When I was growing up my mom would often make a vegan version of vichyssoise. It was a simple soup made with unpeeled potatoes from her garden, leeks and onions, olive oil, salt and pepper. I always enjoyed it, even without the typical additions of butter, cream, and chicken broth. I ate vichyssoise both cold and warm, and only found out last weekend that the name vichyssoise actually refers only to the cold soup. Warm potato leek soup apparently is given a different name.
After seeing nice-looking leeks in the Saarbruecken market last week, I thought it would be nice to make a spring vichyssoise as one course in our Saturday night dinner party. Although the leeks looked good, all the potatoes in the market appeared to be from last fall; they were all shriveled and starting to sprout. My friends Spoons and Kathy suggested I use celeriac instead, since the celeriac looked very fresh. I was hesistant, as I thought that celery root would be a very strong flavor to replace the normally quite mild, earthy potatoes. But they insisted that celeriac can be used anywhere you use potatoes. (I have no idea where the celeriac or the leeks were from, but assumed they weren’t local to Germany in early May.) Read the rest of this entry »
I don’t know how Marjoram is regarded in other parts of the world, but in the states it is sorely neglected, especially by vegetarians. On the rare occasion I actually see marjoram on a restaurant menu, it is almost always part of a meat dish.
I find marjoram to be the most floral of herbs (excluding lavender buds). It has a unique sweet, flowery, scent, with a faint whiff of citrus. Although the flavor of dried marjoram is quite strong, it somehow still retains the delicate character of the fresh herb. Marjoram’s closest relative is oregano, but it’s less savory and pungent than oregano. Marjoram is cousin to the other herbs in the Lamiaceae family: mint, basil, sage, lavender, rosemary, savory and thyme. Whereas rosemary, thyme, and sage all taste like Fall/Winter to me, and mint and basil taste like Summer, to me marjoram tastes like Spring. Sadly, I have very few recipes that call for marjoram, but I’d like to remedy this. Read the rest of this entry »
This soup is unusual and sophisticated—slightly sweet, slightly spicy, with layers of subtle flavors. It’s good served both hot or cold. Based on a recipe called “Sweet-Hot Beet Soup” from Second Helpings from Union Square Cafe. Read the rest of this entry »
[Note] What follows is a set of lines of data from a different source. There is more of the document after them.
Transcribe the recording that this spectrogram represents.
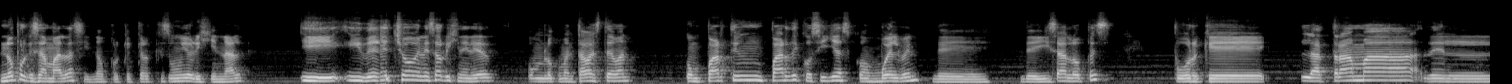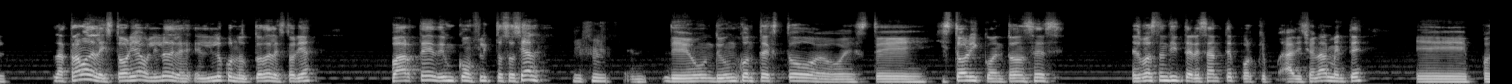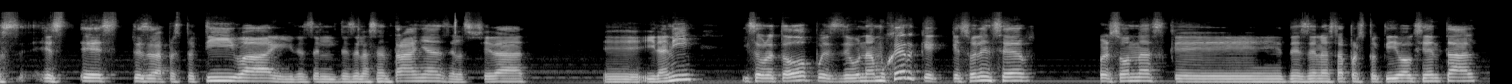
no porque sea mala, sino porque creo que es muy original. Y, y de hecho, en esa originalidad, como lo comentaba Esteban, comparte un par de cosillas con Vuelven de, de Isa López, porque la trama del la trama de la historia o el hilo, de la, el hilo conductor de la historia parte de un conflicto social, uh -huh. de, un, de un contexto este, histórico. Entonces, es bastante interesante porque adicionalmente, eh, pues es, es, desde la perspectiva y desde, el, desde las entrañas de la sociedad eh, iraní y sobre todo, pues de una mujer que, que suelen ser personas que desde nuestra perspectiva occidental,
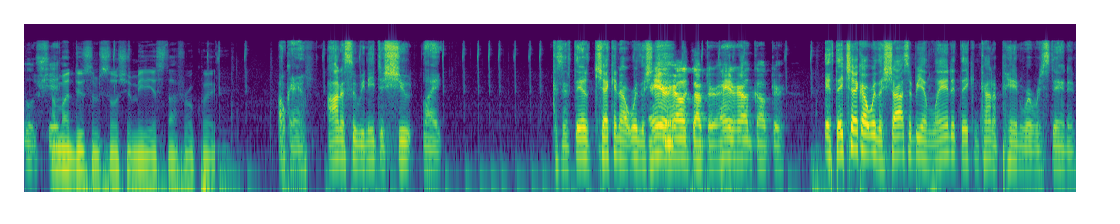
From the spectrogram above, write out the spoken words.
Oh shit. I'm gonna do some social media stuff real quick. Okay. Honestly, we need to shoot like, because if they're checking out where the I hear a helicopter. I hear a helicopter. if they check out where the shots are being landed, they can kind of pin where we're standing.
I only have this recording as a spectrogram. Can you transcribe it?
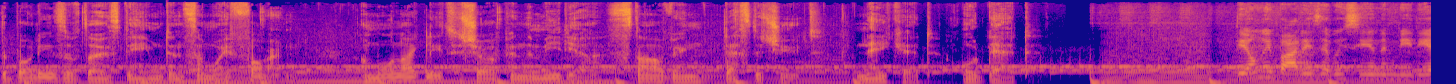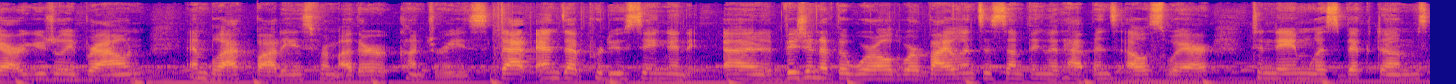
the bodies of those deemed in some way foreign are more likely to show up in the media starving, destitute, naked, or dead. The only bodies that we see in the media are usually brown and black bodies from other countries. That ends up producing an, a vision of the world where violence is something that happens elsewhere to nameless victims.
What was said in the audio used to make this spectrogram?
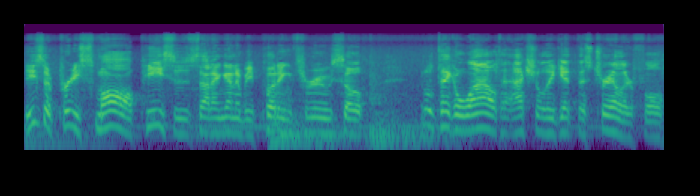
These are pretty small pieces that I'm going to be putting through, so it'll take a while to actually get this trailer full.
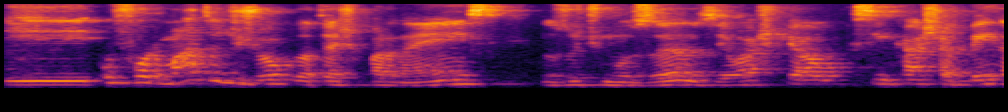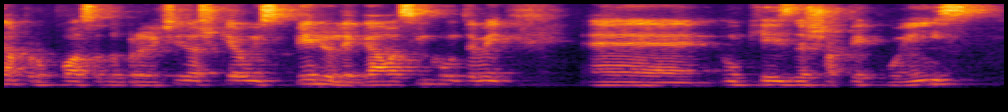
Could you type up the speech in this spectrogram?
E o formato de jogo do Atlético Paranaense nos últimos anos, eu acho que é algo que se encaixa bem na proposta do Bragantino, acho que é um espelho legal, assim como também é, case da Chapecoense.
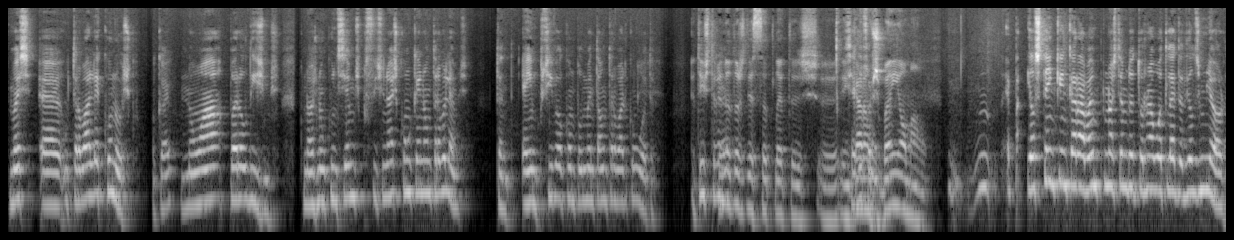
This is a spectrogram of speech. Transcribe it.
mas eh, o trabalho é connosco, ok? Não há paralelismos, porque nós não conhecemos profissionais com quem não trabalhamos. Portanto, é impossível complementar um trabalho com o outro. Até os treinadores desses atletas é encaram-os diferente. bem ou mal? Epá, eles têm que encarar bem porque nós estamos a tornar o atleta deles melhor,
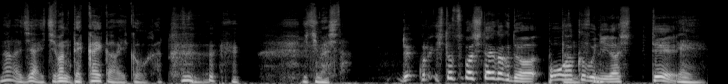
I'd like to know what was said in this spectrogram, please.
ならじゃあ一番でっかい川行こうか 行きました、でこれ一橋大学では法学部にいらして、ええ、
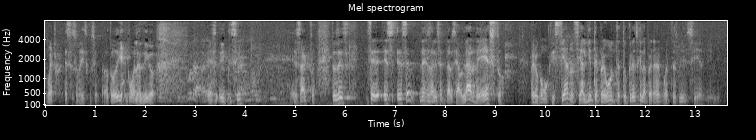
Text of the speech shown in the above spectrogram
Bueno, esa es una discusión para otro día, como les digo. sí, exacto. Entonces, es, es necesario sentarse a hablar de esto. Pero como cristiano, si alguien te pregunta, ¿tú crees que la pena de muerte es bíblica? Sí, es bíblica.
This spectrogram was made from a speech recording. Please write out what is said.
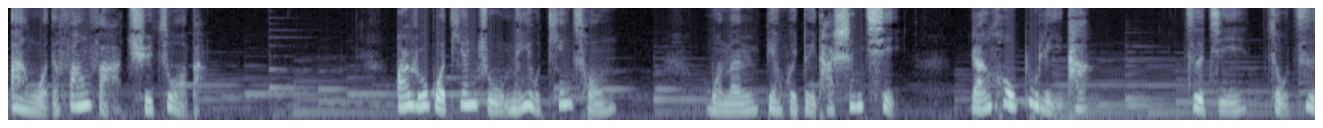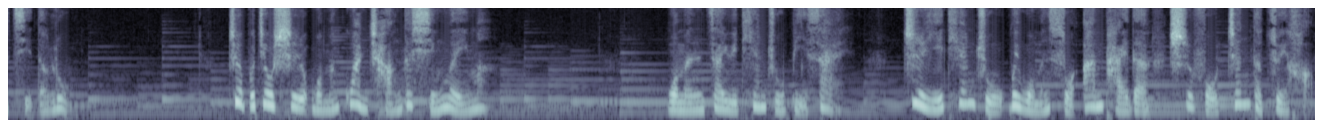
按我的方法去做吧。”而如果天主没有听从，我们便会对他生气，然后不理他，自己走自己的路。这不就是我们惯常的行为吗？我们在与天主比赛。质疑天主为我们所安排的是否真的最好？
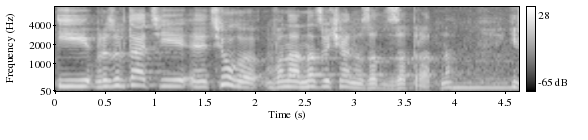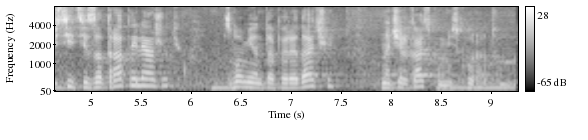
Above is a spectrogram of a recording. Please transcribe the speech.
І в результаті е, цього вона надзвичайно затратна. І всі ці затрати ляжуть з моменту передачі на Черкаську міську раду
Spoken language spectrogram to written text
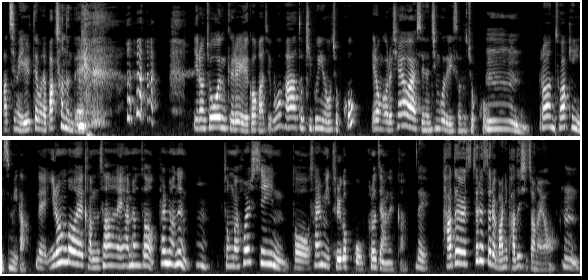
아침에 일 때문에 빡쳤는데. 이런 좋은 글을 읽어가지고, 아, 또 기분이 너무 좋고, 이런 거를 쉐어할 수 있는 친구들이 있어서 좋고, 음. 그런 소확행이 있습니다. 네, 이런 거에 감사해 하면서 살면은 음. 정말 훨씬 더 삶이 즐겁고 그러지 않을까. 네. 다들 스트레스를 많이 받으시잖아요. 음.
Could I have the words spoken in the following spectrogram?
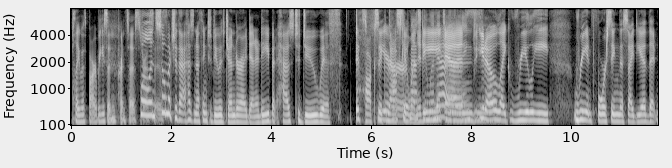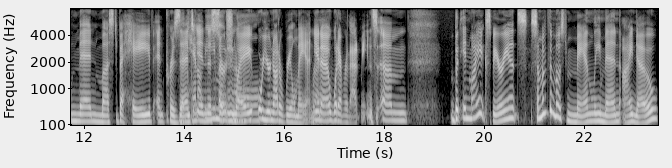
play with Barbies and princess. well, and so much of that has nothing to do with gender identity, but has to do with It's toxic fear. masculinity, Masculinity, and thank you know, like really reinforcing this idea that men must behave and present in this certain way or you're not a real man you know whatever that means. Um but in my experience some of the most manly men i know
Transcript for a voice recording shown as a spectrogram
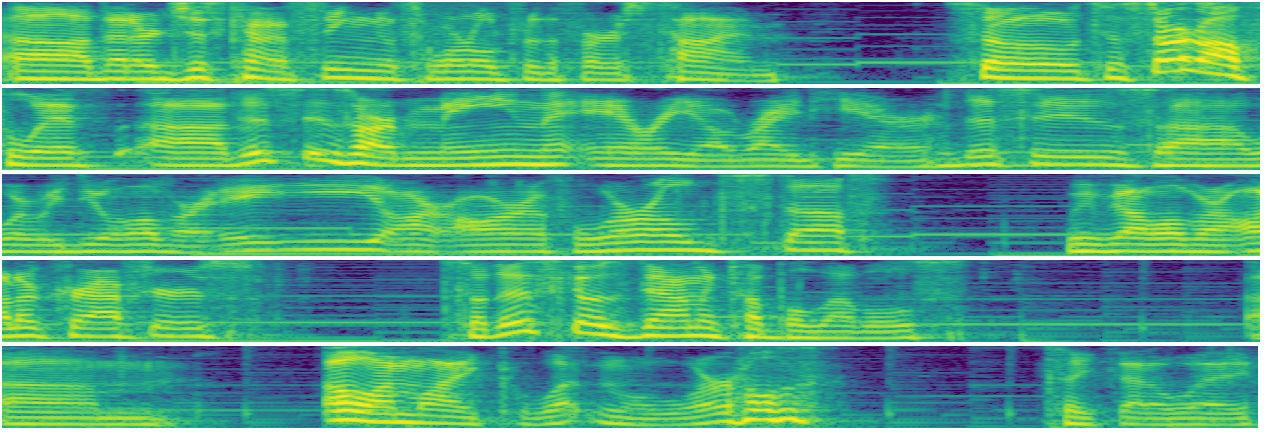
uh, that are just kind of seeing this world for the first time. So to start off with, uh, this is our main area right here. This is uh, where we do all of our AE, our RF world stuff. We've got all of our autocrafters. So this goes down a couple levels. Um, oh, I'm like, what in the world? Take that away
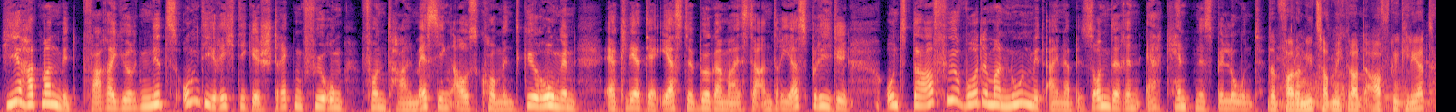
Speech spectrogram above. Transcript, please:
Hier hat man mit Pfarrer Jürgen Nitz um die richtige Streckenführung von Talmessing aus kommend gerungen, erklärt der erste Bürgermeister Andreas Briegel. Und dafür wurde man nun mit einer besonderen Erkenntnis belohnt. Der Pfarrer Nitz hat mich gerade aufgeklärt,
I never used to like asparagus. At all. I always felt it tasted like grass (or at least what I imagined grass must taste like). Disliking asparagus wasn’t a problem in my family, however, since there was always someone willing to take mine off my hands. Really, however, I should say I didn’t like asparagus until a few years ago, when I first made roasted asparagus. I followed the recipe from the cookbook Second Helpings from Union Square and I thought it was marvelous. The asparagus became black and carmelized, and the crunchy sea salt and sweet balsamic vinegar and earthy parmesan cheese all complemented it perfectly. Read the rest of this entry »